But at no point did the Raiders rebound with a performance that might have served as a rebuttal, leaving Kingsbury only one viable response: putting his nose to the grindstone. In January, he hired a new defensive coordinator, David Gibbs, from the University of Houston to import the aggressive, ball-hawking philosophy that resulted in an FBS-best 73 takeaways the past two years. In the meantime, he’s remained fully clothed in public and out of the headlines altogether except for engaging in routine patter with beat reporters and at conference media days. When he’s had something to say, it’s been about the timeline for naming a starting quarterback, or the potential impact of Ohio State transfer Mike Mitchell on the beleaguered linebacking corps, or his expectations for the incoming recruiting class, all while knowing full well that the only way to counter the most deep-seated doubts about his administration — that he’s in over his head; that he doesn’t project authority; that his pretty-boy rep is somehow embodied by an inherently soft team — is to engineer a turnaround in the Big 12 standings. If that happens, Kingsbury will revive his status as the precocious coach on the upswing, fully deserving of his $3.1 million annual salary. If not, his seat will become a little hotter and the skeptics even more entrenched.

“It’s one of those offseasons that we definitely took a closer look at what we’re doing as a program and we’ve addressed it,” Kingsbury told the Dallas Morning News. “We’re just grinding. None of us were happy with the way things worked out. It’s kind of a decision with the way things went last year. We want a workmanlike attitude.”

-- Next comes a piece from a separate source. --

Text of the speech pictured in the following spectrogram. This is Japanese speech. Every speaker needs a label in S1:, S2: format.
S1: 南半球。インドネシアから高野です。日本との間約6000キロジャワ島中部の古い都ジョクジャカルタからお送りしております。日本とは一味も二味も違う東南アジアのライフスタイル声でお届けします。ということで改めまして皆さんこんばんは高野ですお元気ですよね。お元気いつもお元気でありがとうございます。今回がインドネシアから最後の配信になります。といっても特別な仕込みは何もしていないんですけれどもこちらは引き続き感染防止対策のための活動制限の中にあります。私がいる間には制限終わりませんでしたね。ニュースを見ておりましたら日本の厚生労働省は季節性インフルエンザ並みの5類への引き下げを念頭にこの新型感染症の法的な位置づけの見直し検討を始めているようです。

No one ever used words like grinding or workmanlike, or their close cousin blue-collar, to describe Texas Tech in the Leach years, which stand as arguably the most successful decade in school history. More than any other factor, it was Kingsbury’s association with that era, as the first of many record-breaking passers on Leach’s watch, that made him such a popular candidate to restore the wide-open, pass-happy, defense-optional mentality in the first place. Between Leach and Kevin Sumlin, on whose staff Kingsbury served at Houston and Texas A&M, Kingsbury has spent virtually his entire career running some iteration of the Air Raid that he helped to bring into fashion as a player. Neither the playbook nor the basic philosophy behind it is going to change anytime soon. But until the record improves and the Red Raiders regain some measure of relevance in the Big 12, if blue-collar rhetoric is what the skeptics need to hear to be assured their head man is maturing into the kind of sober, straitlaced chief who fits the standard head-coaching mold, then that’s what they’re going to get.

Powered by Frankly
All content © Copyright 2000 - 2019 RAMAR. All Rights Reserved.
For more information on this site, please read our Privacy Policy, and Terms of Service, and Ad Choices.